Brassard Still Has His Offensive Touch
Over the first half of the season, the six players who regularly played on the bottom six for the Senators combined for 13 goals, just 10% of the team’s total offence. That lack of production from half the roster likely cost Ottawa more than a few games; the top players can only be on the ice for so long, and as we’ve seen with Chabot, too much ice time can cause problems. Thankfully, Brassard has been doing everything he can to get things going. In 52 games this season, he sits ninth on the team with 11 goals, which is tied with his two linemates on the fourth line and more than double the third line’s total production.
Brassard has never been a top-point producer in the NHL. His career high of 27 goals, scored in 2015-16, was the only time he crossed the 20-goal threshold. But with his wealth of knowledge and experience, Brassard makes very few mistakes at this point in his career. Although he averages just over 10 minutes a game, his Corsi For Percentage sits at just under 54%, the sixth-highest on the team. Among players who start most of their shifts in the defensive zone, he sits second. He also sits 11th in team point shares and eighth in offensive point shares.

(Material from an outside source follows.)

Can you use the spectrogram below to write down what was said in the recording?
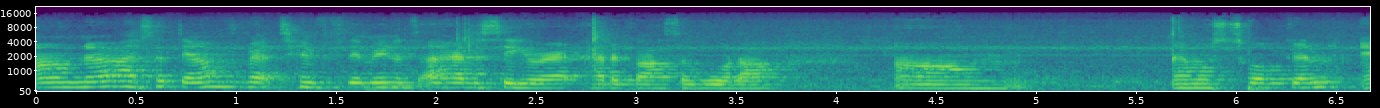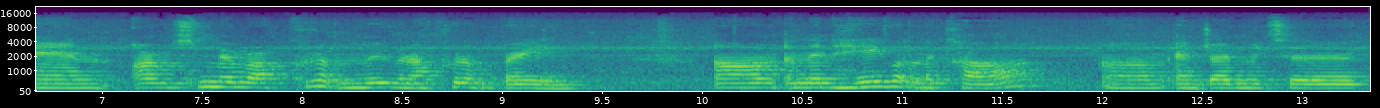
Um, no, I sat down for about 10 15 minutes. I had a cigarette, had a glass of water, um, and was talking. And I just remember I couldn't move and I couldn't breathe. Um, and then he got in the car um, and drove me to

A player like Brassard, who can regularly produce with limited minutes, is crucial for any playoff team. When the St. Louis Blues won the Cup in 2019, 20 players had at least one goal during their run. Tyler Bozak and Oscar Sundqvist, who finished the regular season with 38 and 31 points, respectively, finished the playoffs in the team’s top 10 playoff scoring. Without those players stepping up, the Blues would likely have been eliminated much earlier.

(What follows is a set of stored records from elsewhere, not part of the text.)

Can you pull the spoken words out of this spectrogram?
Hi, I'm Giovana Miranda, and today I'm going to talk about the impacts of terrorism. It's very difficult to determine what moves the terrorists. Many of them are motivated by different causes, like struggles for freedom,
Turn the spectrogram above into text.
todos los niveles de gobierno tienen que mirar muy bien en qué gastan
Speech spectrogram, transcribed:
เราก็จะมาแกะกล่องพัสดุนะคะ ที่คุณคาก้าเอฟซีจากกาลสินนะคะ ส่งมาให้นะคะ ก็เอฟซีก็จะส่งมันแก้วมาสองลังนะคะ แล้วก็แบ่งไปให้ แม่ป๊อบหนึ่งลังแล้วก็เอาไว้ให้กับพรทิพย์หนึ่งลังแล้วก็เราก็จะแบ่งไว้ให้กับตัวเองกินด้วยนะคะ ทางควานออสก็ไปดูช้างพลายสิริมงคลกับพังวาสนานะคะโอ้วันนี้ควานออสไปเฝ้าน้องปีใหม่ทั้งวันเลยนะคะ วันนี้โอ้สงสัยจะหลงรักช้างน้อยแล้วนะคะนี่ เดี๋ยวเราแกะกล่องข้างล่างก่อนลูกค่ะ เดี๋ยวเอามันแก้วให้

The Senators Love Brassard
On March 2, Brassard became the most recent player to hit 1000 NHL games. Before the 2022-23 season, only 370 players had crossed that threshold, many of whom were recognized as some of the greatest players of their generation. Brassard likely won’t be uttered in the same sentence as the likes of Patrick Marleau or Claude Giroux, who hit 1000 games last season, but that doesn’t change the fact that the Senators were stoked to celebrate the achievement with him.

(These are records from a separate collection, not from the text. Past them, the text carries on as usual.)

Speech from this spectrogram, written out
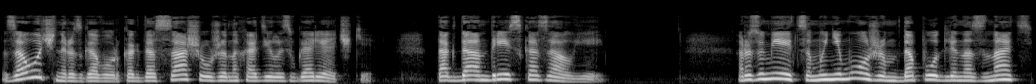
Заочный разговор, когда Саша уже находилась в горячке. Тогда Андрей сказал ей, «Разумеется, мы не можем доподлинно знать,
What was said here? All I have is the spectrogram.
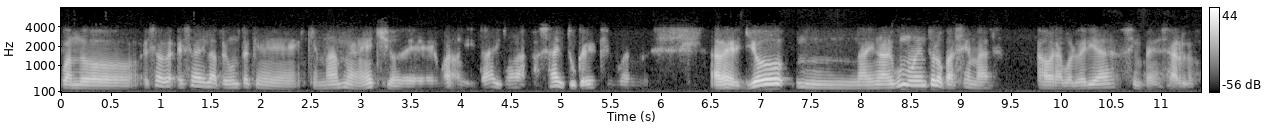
cuando esa, esa es la pregunta que, que más me han hecho de, bueno, y tal, y cómo vas a pasar, y tú crees que, bueno, a ver, yo mm, en algún momento lo pasé mal, ahora volvería sin pensarlo.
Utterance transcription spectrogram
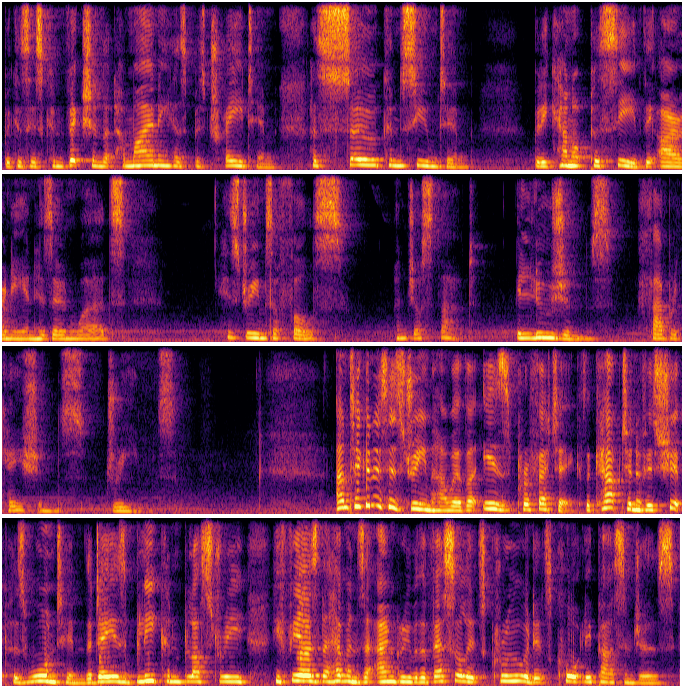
because his conviction that Hermione has betrayed him has so consumed him, but he cannot perceive the irony in his own words. His dreams are false, and just that illusions, fabrications, dreams. Antigonus's dream, however, is prophetic. The captain of his ship has warned him. The day is bleak and blustery. He fears the heavens are angry with the vessel, its crew, and its courtly passengers.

Yes, that is Brassard’s face on those shirts, which are being worn by every single player in the locker room, and the gift that he says is too much is a Rolex, which the team all chipped in to get him. The team also got him several bottles of wine in a custom wooden box with each of the logos of the 10 NHL teams he played with over his career. That’s a pretty big celebration for a player that most of the team hadn’t met before this season. But that isn’t uncommon for those who get to know him. According to Marc Methot, his former teammate with both the Senators and Blue Jackets, “you’ll never find a former teammate say a single negative thing about him.”
The Senators’ treatment of the 1000-game milestone despite the relatively short time they’ve been together is indicative of a fantastic culture within Ottawa’s dressing room, one that is almost certainly being enhanced by Brassard. Teams play better when they’re having fun and enjoying each other company and to have such a positive environment that embraces everyone is a great sign of things to come.